Andrew Dominik: We get along. Brad is very relaxed as an actor. He's one of those guys who's looking for momentary truths. He's very loose when he works. It's kind of a great thing, because it allows for certain collisions to happen in scenes. He's discovering it as he's doing it, so it always seems more visceral. I love working with him, because he's not afraid to try things from X amount of different directions, and use his imagination. It feels real, it feels like it's happening, when you work that way. I guess from his point of view, he probably just trusts that I'm not going to use any bad takes. He trusts my sense of taste. We went through the whole getting-to-know-you type thing on Jesse James, and when you work with somebody, you really get a sense of their mettle. Brad is someone I really respect and really trust. Working together is kind of a no-brainer. We really enjoy it.

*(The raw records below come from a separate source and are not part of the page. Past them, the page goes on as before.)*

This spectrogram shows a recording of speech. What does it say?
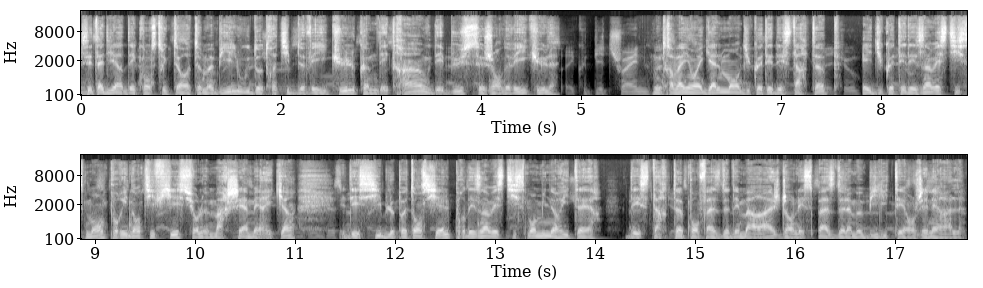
c'est-à-dire des constructeurs automobiles ou d'autres types de véhicules comme des trains ou des bus, ce genre de véhicules. Nous travaillons également du côté des startups et du côté des investissements pour identifier sur le marché américain des cibles potentielles pour des investissements minoritaires, des startups en phase de démarrage dans l'espace de la mobilité en général.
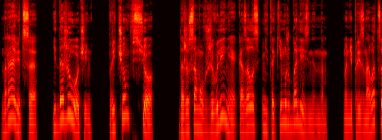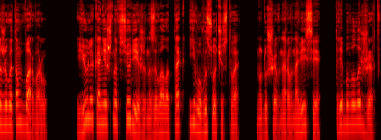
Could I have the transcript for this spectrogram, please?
«Нравится, и даже очень, причем все. Даже само вживление казалось не таким уж болезненным, но не признаваться же в этом варвару. Юля, конечно, все реже называла так его высочество, но душевное равновесие требовало жертв.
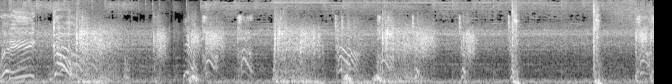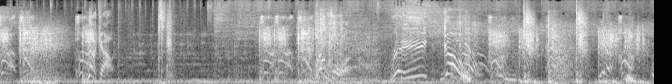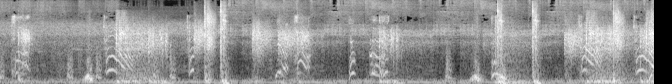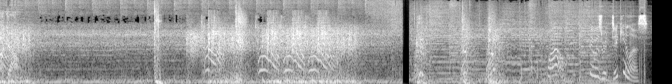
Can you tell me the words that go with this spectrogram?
Ready, go! Knockout! Round four. Ready, go! Knockout! Ridiculous.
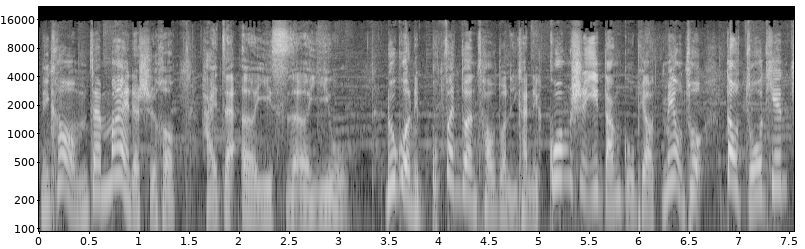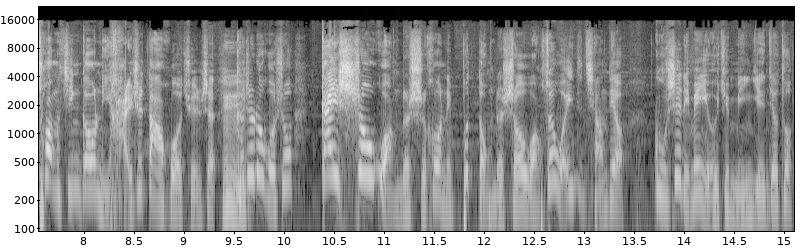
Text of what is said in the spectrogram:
你看我们在卖的时候还在二一四二一五。如果你不分段操作，你看你光是一档股票没有错，到昨天创新高，你还是大获全胜。可是如果说该收网的时候，你不懂得收网，所以我一直强调，股市里面有一句名言叫做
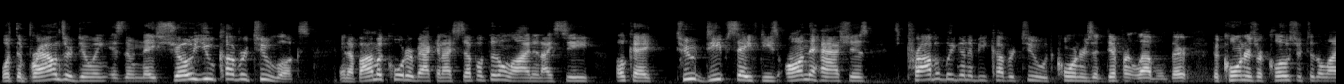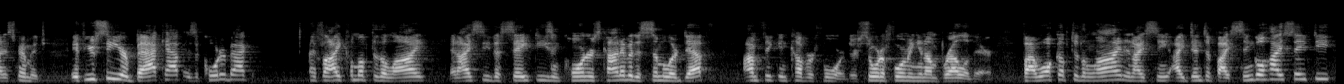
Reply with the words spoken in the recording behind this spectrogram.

It really shows in the film too, I think. It's a character that he doesn't normally get the chance to portray. It was really fun to see him sink his teeth into that.
Andrew Dominik: I think for him, it's a way to take a holiday from himself. Actors have either got to play something that's close to them, or something that's the complete opposite. Brad is a generous, well-raised Missouri boy, and in this he gets to play a selfish prick. It's kind of like a holiday.
Is there anything you're working on now that you can talk about?
Andrew Dominik: There's a movie called Blonde that I'm working on, which is based on a book by Joyce Carol Oates, and it's about the life of Marilyn Monroe. It's kind of a Grimm's fairy tale about a person who is kind of losing their way. The script has been written for awhile, but I'm sort of reworking it at the moment. I really want to do it. It's kind of like my dream project.
What would you like to say to anyone who might be curious about Killing Them Softly, about why they should check it out in theaters this Friday?
Andrew Dominik: I think the movie is entertaining. It's funny, right?
Yes, it definitely is. That's all I have. Thanks so much, Andrew. I hope this does really well.
Andrew Dominik: OK. Thank you very much.